_PROBLEM TO WORK ON_:
Your response must be the entire set of entries, reproduced word for word.

_RECORDS PROVIDED_:

++++++

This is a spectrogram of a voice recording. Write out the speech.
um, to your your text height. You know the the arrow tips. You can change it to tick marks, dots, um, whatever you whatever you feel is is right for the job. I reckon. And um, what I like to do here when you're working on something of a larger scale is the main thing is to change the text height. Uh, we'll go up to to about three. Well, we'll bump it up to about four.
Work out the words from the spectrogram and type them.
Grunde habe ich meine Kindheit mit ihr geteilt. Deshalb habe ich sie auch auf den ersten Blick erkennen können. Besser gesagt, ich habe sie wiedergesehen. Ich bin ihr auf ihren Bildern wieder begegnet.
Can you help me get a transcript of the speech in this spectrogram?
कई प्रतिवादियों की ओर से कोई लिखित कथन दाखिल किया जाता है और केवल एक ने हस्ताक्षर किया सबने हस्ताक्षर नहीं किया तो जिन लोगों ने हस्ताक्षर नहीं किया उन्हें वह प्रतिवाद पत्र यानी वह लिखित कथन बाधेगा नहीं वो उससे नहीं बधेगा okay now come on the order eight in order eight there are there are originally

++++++

_WRITTEN SOLUTION_:
This is a spectrogram of a voice recording. Write out the speech.
um, to your your text height. You know the the arrow tips. You can change it to tick marks, dots, um, whatever you whatever you feel is is right for the job. I reckon. And um, what I like to do here when you're working on something of a larger scale is the main thing is to change the text height. Uh, we'll go up to to about three. Well, we'll bump it up to about four.
Work out the words from the spectrogram and type them.
Grunde habe ich meine Kindheit mit ihr geteilt. Deshalb habe ich sie auch auf den ersten Blick erkennen können. Besser gesagt, ich habe sie wiedergesehen. Ich bin ihr auf ihren Bildern wieder begegnet.
Can you help me get a transcript of the speech in this spectrogram?
कई प्रतिवादियों की ओर से कोई लिखित कथन दाखिल किया जाता है और केवल एक ने हस्ताक्षर किया सबने हस्ताक्षर नहीं किया तो जिन लोगों ने हस्ताक्षर नहीं किया उन्हें वह प्रतिवाद पत्र यानी वह लिखित कथन बाधेगा नहीं वो उससे नहीं बधेगा okay now come on the order eight in order eight there are there are originally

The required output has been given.